    Fifth, in almost 50 years of teaching, I don’t recall a student ever saying to me that they felt cheated or treated unfairly because another student received a little extra time to complete an assignment. (Recall again that in my classes, I almost never get late assignments, and so this may not be a very fair test.) I try to build a culture of trust in which I hope students assume that I will use my discretion in a just way.

    Six, I wholeheartedly agree with you regarding cell phone addiction and the presence of other distractions in the lives of our undergraduates. I wish I had an answer to that question! I can tell you that I don’t allow cell phone use or laptop use in my classes. Students keep them off unless I direct them to be turned on for use in classroom assignments. Some students even seem relieved to be unburdened of that distraction for 50 or 75 minutes!

    Thanks again for your thoughtful comments and for an alternative perspective on my proposals.

    Reply
  8. Ariam

    Repeat on of the learning principles Learning involves recognizing the consequences of one’s actions.
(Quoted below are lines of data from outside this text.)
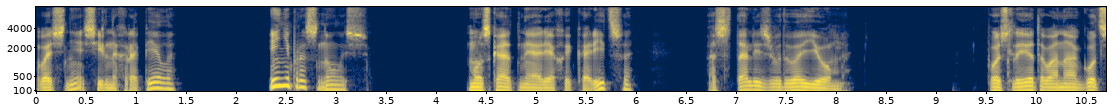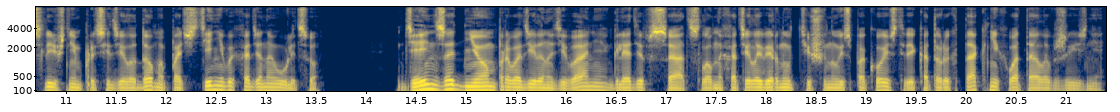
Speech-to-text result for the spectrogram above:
во сне сильно храпела и не проснулась. Мускатный орех и корица остались вдвоем — После этого она год с лишним просидела дома, почти не выходя на улицу. День за днем проводила на диване, глядя в сад, словно хотела вернуть тишину и спокойствие, которых так не хватало в жизни.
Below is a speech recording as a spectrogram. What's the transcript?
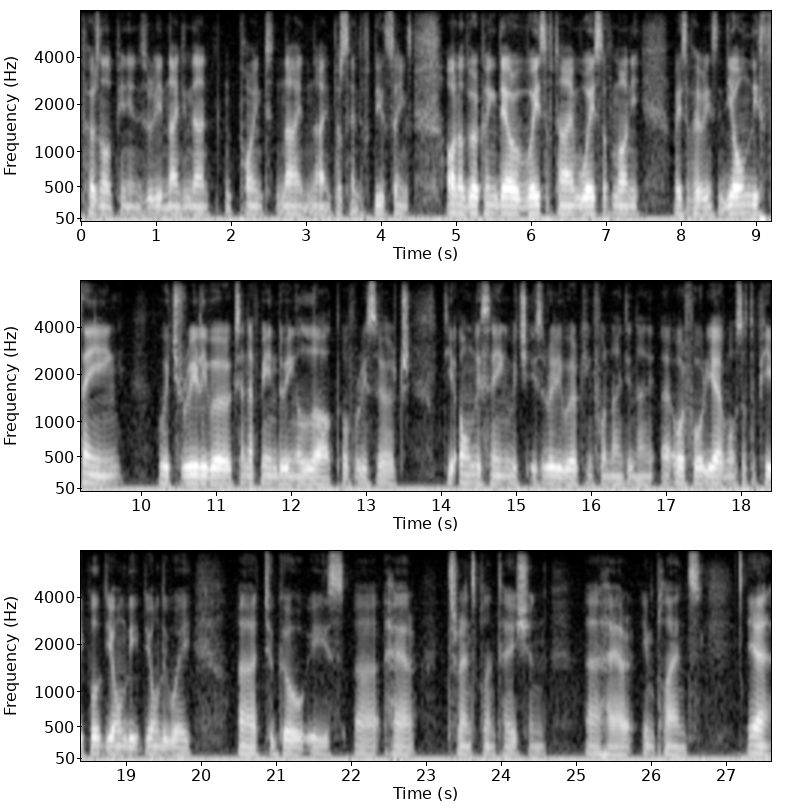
personal opinion is really 99.99% of these things are not working. They are waste of time waste of money waste of everything. The only thing which really works and I've been doing a lot of research the only thing which is really working for 99 uh, or for yeah most of the people the only the only way uh, to go is uh, hair transplantation uh, hair implants. Yeah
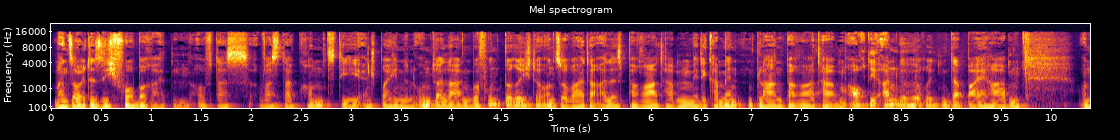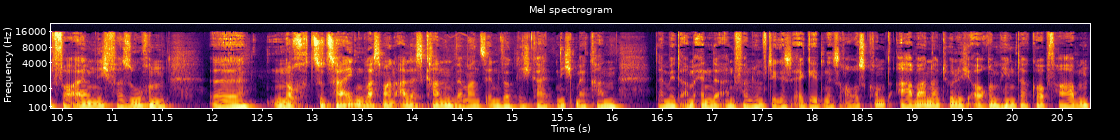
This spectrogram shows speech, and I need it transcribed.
man sollte sich vorbereiten auf das, was da kommt, die entsprechenden Unterlagen, Befundberichte und so weiter alles parat haben, Medikamentenplan parat haben, auch die Angehörigen dabei haben und vor allem nicht versuchen, äh, noch zu zeigen, was man alles kann, wenn man es in Wirklichkeit nicht mehr kann, damit am Ende ein vernünftiges Ergebnis rauskommt. Aber natürlich auch im Hinterkopf haben,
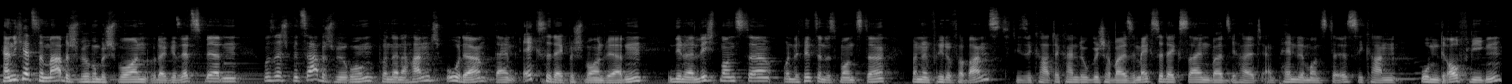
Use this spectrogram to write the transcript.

When you create an assignment and you establish a deadline to complete the assignment, what is the consequence for not doing it on time?
    What if that student that has been trained that late papers are just fine becomes a doctor and it is late for an important surgery of your family member?
    What if that student that has been trained that late papers are just fine, is late in one maneuver and crashes the airplane with you inside or your family members?
    There are cases that are exceptional cases in which late assignments can be accepted without penalty, but to make that a rule is dangerous.

    Reply
    1. Howard Aldrich Post author

      Actually, nothing I do is ever strictly rule-governed. Life is full of too many contingencies! Instructors have a huge amount of power over their students & they need to learn to exercise it in a nuanced & humane way.

      Reply
  9. kimberly genereux

    In my experience, the working world, especially people working for the government, was comprised of painfully mediocre people whose best talent was being on time for everything.

    Reply

Leave a Reply

Your email address will not be published. Required fields are marked *

This site uses Akismet to reduce spam. Learn how your comment data is processed.